* _Task instructions_: Your reply must contain the lines from the one with "STT from spectrogram picture" through the last line of the material, exact and complete, with no pictures and no other text.

* _Material provided_:
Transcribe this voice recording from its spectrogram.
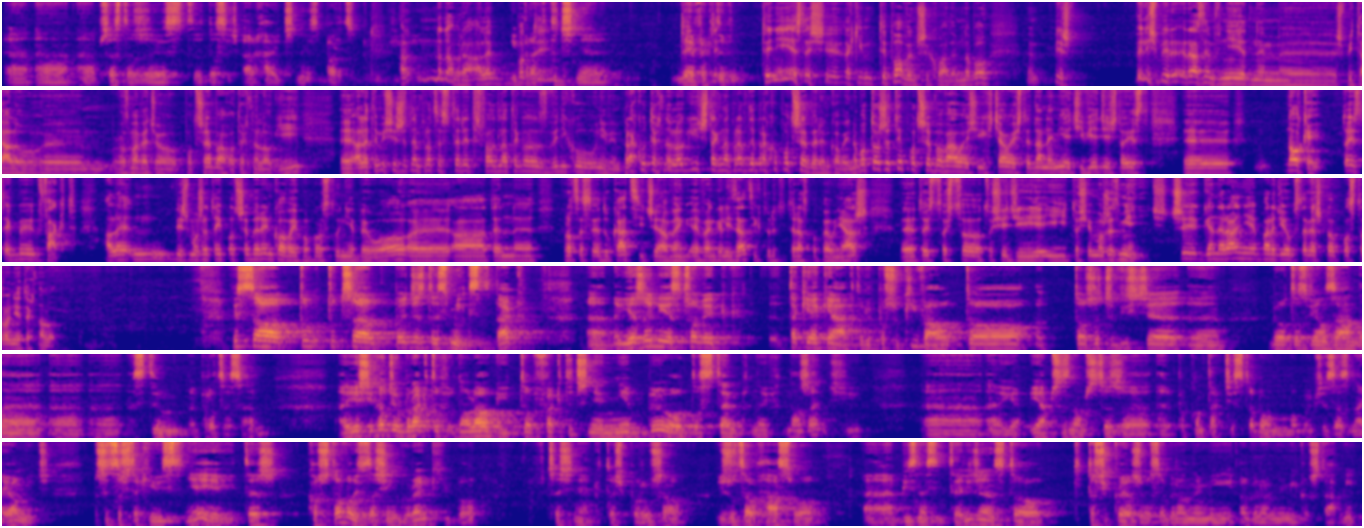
e, e, e, przez to, że jest dosyć archaiczny, jest bardzo długi. no dobra, ale. I praktycznie ty, nieefektywny. Ty, ty, nie jesteś takim typowym przykładem, no bo wiesz, Byliśmy razem w niejednym e, szpitalu e, rozmawiać o potrzebach, o technologii, ale ty myślisz, że ten proces wtedy trwał dlatego z wyniku, nie wiem, braku technologii, czy tak naprawdę braku potrzeby rynkowej? No bo to, że ty potrzebowałeś i chciałeś te dane mieć i wiedzieć, to jest, no okej, okay, to jest jakby fakt, ale mm, wiesz, może tej potrzeby rynkowej po prostu nie było, e, a ten e, proces edukacji czy ewangelizacji, który ty teraz popełniasz, e, to jest coś, co, co się dzieje i to się może zmienić. Czy generalnie bardziej obstawiasz to po stronie technologii? Wiesz co, tu, tu trzeba powiedzieć, że to jest miks, tak? Jeżeli jest człowiek taki jak ja, który poszukiwał, to, to rzeczywiście było to związane z tym procesem. Jeśli chodzi o brak technologii, to faktycznie nie było dostępnych narzędzi. E, e, ja, ja, przyznam szczerze, e, po kontakcie z Tobą mogłem się zaznajomić, że coś takiego istnieje i też kosztowość zasięgu ręki, bo wcześniej jak ktoś poruszał i rzucał hasło business intelligence, to to się kojarzyło z ogromnymi, ogromnymi kosztami.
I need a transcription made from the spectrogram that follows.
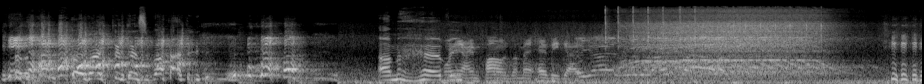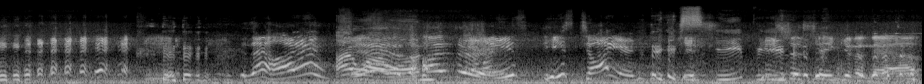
He's not- Collected his body. I'm heavy. 29 pounds. I'm a heavy guy. Hey guys, Is that Hunter? I yeah, want one. Hunter! Oh, he's he's tired. He's sleepy. He's just taking a nap.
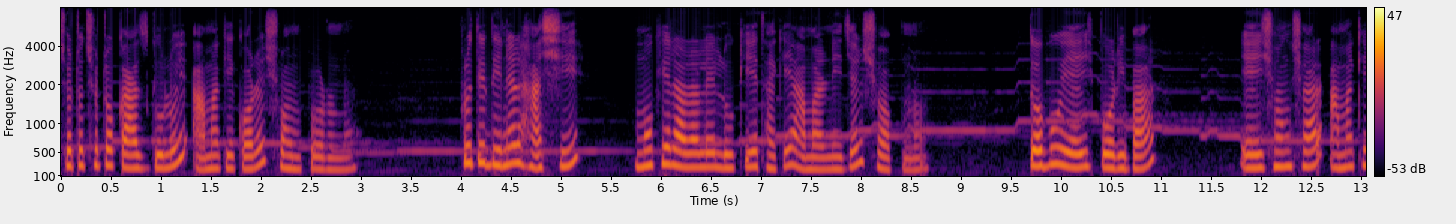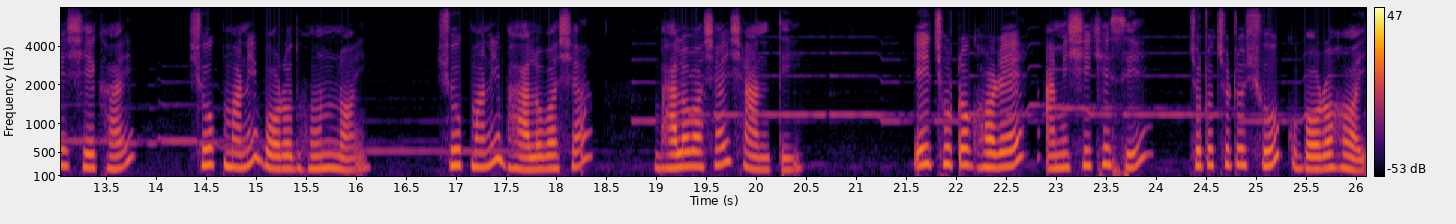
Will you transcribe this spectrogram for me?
ছোট ছোট কাজগুলোই আমাকে করে সম্পূর্ণ। প্রতিদিনের হাসি মুখের আড়ালে লুকিয়ে থাকে আমার নিজের স্বপ্ন। তবু এই পরিবার, এই সংসার আমাকে শেখায়, সুখ মানে বড় ধন নয়। সুখ মানে ভালোবাসা ভালোবাসায় শান্তি। এই ছোট ঘরে আমি শিখেছি, ছোট ছোট সুখ বড় হয়,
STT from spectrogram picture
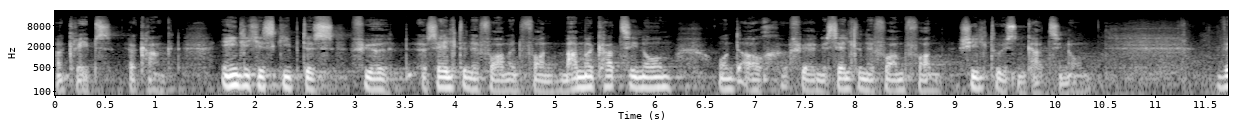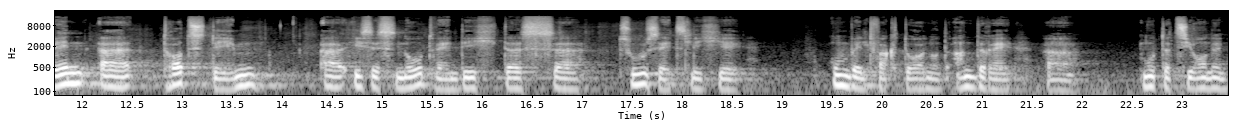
an Krebs erkrankt. Ähnliches gibt es für seltene Formen von Mammakarzinom und auch für eine seltene Form von Schilddrüsenkarzinom. Wenn äh, trotzdem ist es notwendig, dass äh, zusätzliche Umweltfaktoren und andere äh, Mutationen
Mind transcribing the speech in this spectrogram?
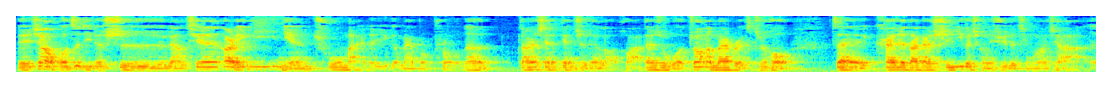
对，像我自己的是两千二零一一年初买的一个 MacBook Pro，那当然现在电池有点老化，但是我装了 Mavericks 之后，在开着大概十一个程序的情况下，呃，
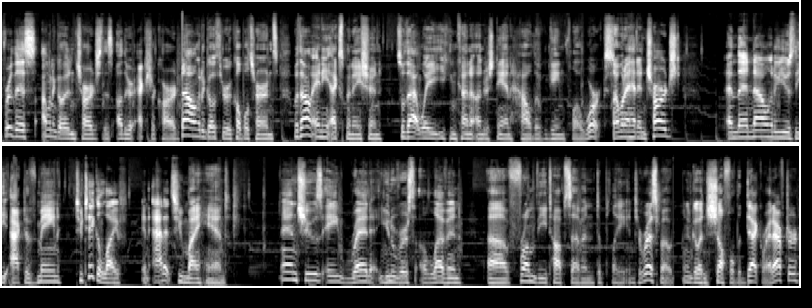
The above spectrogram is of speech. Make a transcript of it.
For this, I'm to go ahead and charge this other extra card. Now I'm to go through a couple turns without any explanation, so that way you can kind of understand how the game flow works. I went ahead and charged, and then now I'm to use the active main to take a life and add it to my hand and choose a red universe 11 uh, from the top seven to play into rest mode. I'm gonna go ahead and shuffle the deck right after.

* _Response to the exercise_:
STT from spectrogram picture
an Krebs erkrankt. Ähnliches gibt es für seltene Formen von Mammakarzinom und auch für eine seltene Form von Schilddrüsenkarzinom. Wenn äh, trotzdem ist es notwendig, dass äh, zusätzliche Umweltfaktoren und andere äh, Mutationen
Mind transcribing the speech in this spectrogram?
对，像我自己的是两千二零一一年初买的一个 MacBook Pro，那当然现在电池有点老化，但是我装了 Mavericks 之后，在开着大概十一个程序的情况下，呃，
The above spectrogram is of speech. Make a transcript of it.
For this, I'm to go ahead and charge this other extra card. Now I'm to go through a couple turns without any explanation, so that way you can kind of understand how the game flow works. I went ahead and charged, and then now I'm to use the active main to take a life and add it to my hand and choose a red universe 11 uh, from the top seven to play into rest mode. I'm gonna go ahead and shuffle the deck right after.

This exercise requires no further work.